The police raid on unsuspecting Occupy Wall Street protesters at Zuccotti Park early Tuesday morning was a disturbing sight. Cops in riot gear smashed tents, arrested groggy protesters from the park, confiscated possessions and books from the People’s Library (although we have confirmed that the materials are safe) and even brought in bulldozers to rid Zuccotti of the movement’s micro-city. Although protesters have returned to re-occupy their space, they will no longer be allowed to bring tents or sleeping bags into the park according to a New York Supreme Court ruling on Tuesday. With the symbolic and physical base of the movement under threat, everyone is asking: What is next for Occupy Wall Street?
When raids hit and the powers that be try to reassert their influence, the movement pushes back even harder. Today, Occupy Wall Street plans to do just that with a day of direct actions to celebrate the two-month anniversary of when members first converged on Zuccotti Park.

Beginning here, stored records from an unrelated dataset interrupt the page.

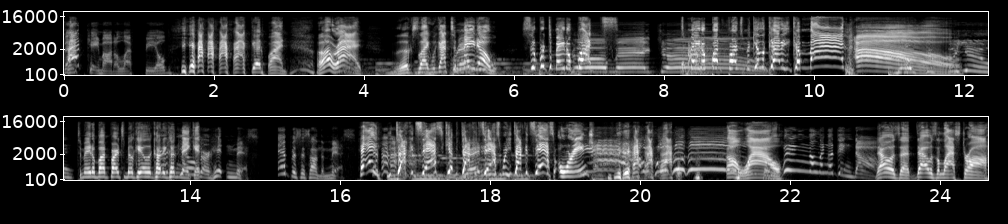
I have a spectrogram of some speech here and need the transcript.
That came out of left field. good one. All right, looks like we got Ready? tomato. Super tomato butts. Tomato! Tomato butt farts, McGillicuddy, come on. Oh. good for you! Tomato butt farts, McGillicuddy couldn't make Skills it. are hit and miss. Emphasis on the miss. Hey, you talking sass? You can't be talking Ready? sass. What are you talking sass, Orange? oh, wow. Wing-a-ling-a-ding dong. That was a that was the last straw.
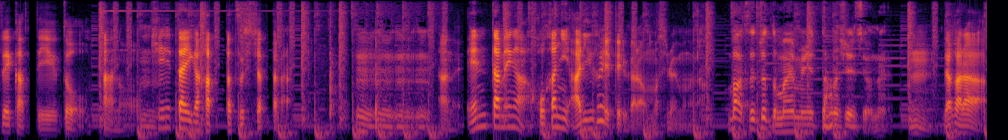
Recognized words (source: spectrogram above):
ぜかっていうとあの、うん。携帯が発達しちゃったから。うんうんうんうん。あのエンタメが他にありふれてるから面白いものが。まあそれちょっと前も言った話ですよね。うん。だから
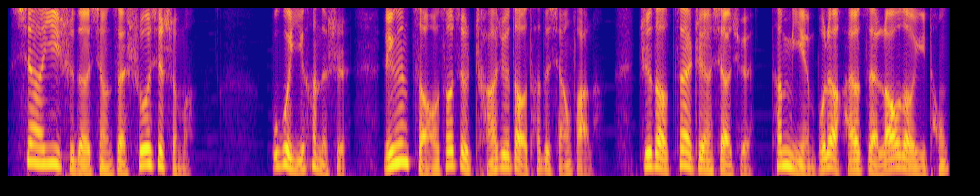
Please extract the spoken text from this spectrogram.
下意识的想再说些什么。不过遗憾的是，林恩早早就察觉到他的想法了，知道再这样下去，他免不了还要再唠叨一通。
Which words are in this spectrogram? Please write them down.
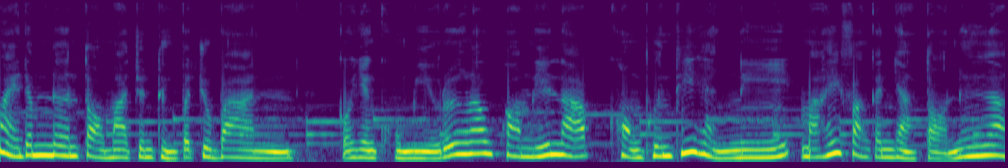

For the event, #N17 Mass Day of Action, protesters plan to shut down Wall Street in the morning and share stories in front of the Stock Exchange, occupy several subway lines and finally march to Foley Square. There are also marches scheduled in other Occupied US cities like LA and Boston and an international general strike of university students planned in cities in Spain, Belgium and Germany.
I reached out to the Arts and Culture group to see what type of actions they might have planned, but haven’t received a response yet. There was some talk on the Google group of erecting a 99% sculpture created by artist Kate Raudenbush in Zuccotti Park, maybe to rival the Mark di Suvero sculpture that has received a lot of attention from OWS lately. Di Suvero has not yet responded to the movement’s letter they sent out last week, asking the artist-activist to make a public statement against the barricades blocking his sculpture. Some members of Arts and Culture are not happy about the artist’s continued silence, especially after the raid.
If all goes to plan, #N17 will prove that OWS is not disbanding anytime soon despite attacks on the movement’s cohesion. Yet, as the raid brings up questions on what the future of this movement will look like and how successful it can continue to be, it might be time for OWS to pick and chose who they want to place pressure on.
What is needed now is not just mass actions, but also specified actions that target the institutions and corporations involved in foul play. When businesses and corporations realize that consumers are angry and willing to boycott, they quickly clean up their act. We saw a perfect example of this when Bank of America decided to cut their proposed monthly debit card fee after customers expressed their outrage over the plan. OWS of course provided much of the impetus for these complaints and the movement in general has created an increased awareness of bank greed and the power of the populous to call them out on it.
Yet while OWS has spread like wild fire to those who feel a connection to and find a voice within the movement, it has yet to really impact the lives of the 1%. It has yet to really make their discontent and anger felt by those who don’t relate, those who still don’t take the movement seriously and most importantly, the problem institutions who will continue on with business as usual unless they feel threatened. More boycotts and backlash against specific corporations that harm the middle classes will help the movement launch attacks where they will be felt most. Also with the rallying power of OWS, consumer resistance that maybe wasn’t possible before now has a fighting chance.
On an art-related note, the website Occuprint is a reminder that there is still so much left to say and so much left to do. The site, dedicated to the poster art of the global Occupy movement, allows visitors to download posters for free and distribute them however they wish. Its a grassroots action that extends universal ownership and access to the movement. This is the base that OWS has created and that will hopefully continue to thrive, whether or not Zuccotti Park remains at its heart.